Truffles for breakfast: Thing or Not a Thing

Published on July 11 2019.

Photo: Cumulus Inc's black truffle toasted cheese sandwich

In this installment of our mythbusting of culinary mores: fresh black truffles at breakfast and brunch - decadent fad or bona-fide seasonal food trend? 

Never mind the five-dollar coffees and the $20 avocado toast – if you really want to throw your home deposit to the wind, consider one of Melbourne’s nascent food trends: adding fresh black truffles to breakfast and brunch.

While lunch and dinner have always been the natural places to indulge an interest in upsizing, upgrading and reckless blingification, breakfast has its moments. This is where the black truffle comes in. The musky underground mushroom known to science as the tuber melanosporum ­is one of the food world's most expensive ingredients, and is in season in winter.
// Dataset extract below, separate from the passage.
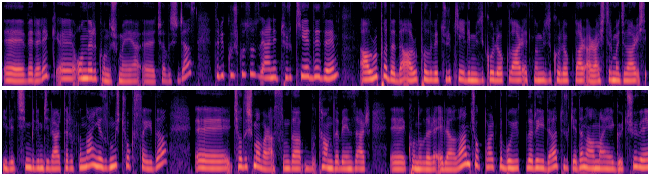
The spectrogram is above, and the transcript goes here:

It’s also known as a firm friend of the carb, and makes particularly sweet music with eggs and dairy. Which sounds a lot like breakfast to us.

Right now you can pay as much as $3,000 a kilogram for “extra grade” Tasmanian truffle, $2,500 for “first-grade” West Australian product, while Victorian truffles can be had for the relative bargain price of $2,200 a kilo for “premium grade” if you’re willing to buy at the farm gate.

But what if you’d like to get your taste of the good stuff without committing to a whole truffle (let alone a whole kilo)? Melbourne’s breakfast venues have you covered. Or at least a few of them do.

Truffled ham and Gruyère croissants at Lune. Croques monsieur, madame and non-binary at The European and The Hardware Société stuffed with shavings of truffle.  Napier Quarter’s three-egg omelette with nettles and truffles. A1 Bakery’s halloumi pie in half-mourning.

These are all made up, purely products of our imagination for now. But there’s more than enough real-world examples available this winter to certify truffles for breakfast as A Thing.

In a fantastic example of the supplement costing more than the dish it’s added to, Butcher’s Diner, at the top of Bourke Street, offers shavings of black truffle for $15 over its $10 scrambled eggs on rye toast.

Should you be fortunate enough to be staying at Jackalope on the Mornington Peninsula, the breakfast menu includes a winter special of a caramelised onion, baked bean, Gruyère and fried egg toasted sandwich, over which chef Guy Stanaway shaves truffles from Red Hill, just up the road.

Back in the city, Cumulus Inc offers some serious competition on the luxed-up toastie front, tripling-down on the truffle. Chef Sam Cheetham spreads bread with truffle butter and Dijon mustard, lays on Shaw River buffalo mozzarella and scamorza and more truffle. Then once the whole thing has been sandwiched and made golden and crunchy, Cheetham shaves extra truffle over the top for good measure. It’s $25, and his truffles of choice are from Oak Hill, a producer near Ballarat. (Fun fact for very late breakfasters: it’s also available upstairs at Cumulus Up as a late-night snack.)

At Zagame’s House in Carlton, meanwhile, there’s both a breakfast and brunch option. The hotel’s café, 1851 Coffee Kitchen, offers its $25 truffle eggsmash (buttered mash, two coddled eggs, Manchego, toasted brioche, fresh black truffle) from 6.30am daily, while its Lord Lygon wine shop offers a $35 baked truffle Camembert with toasted Turkish bread from 11am every day.

Cantina Carolina, the sister venue to Bar Carolina on Toorak Road in South Yarra, opens in the coming weeks, and we have it on good authority that the breakfast carbonara, available from 7am, will be available in a carbonara tartufata version while truffles are in season. Spaghetti alla chitarra, confit egg yolk, pancetta, pecorino and black truffle could be yours for a mere $25. 

Verdict: Thing (at least until the end of the truffle season, anyway ­– get into it while you can).


Get your taste:

Butcher’s Diner, 10 Bourke St Melbourne,

Jackalope, 166 Balnarring Rd, Merricks North,

Cumulus Inc, 45 Flinders La, Melbourne,

Cantina Carolina, 44 Toorak Rd, South Yarra,

Zagame’s House, 66 Lygon St, Carlton,


Want to truffle your own breakfast (or lunch or dinner or afternoon tea)? Say no-way to truffle oil and give these Victorian producers a go:

Black Cat Truffles, Wattle Flat,

Oak Hill Truffles, Gordon,

Red Hill Truffles, Red Hill,

Truffle House, Jumbunna,

Truffle Treasures, Daylesford,

By Pat Nourse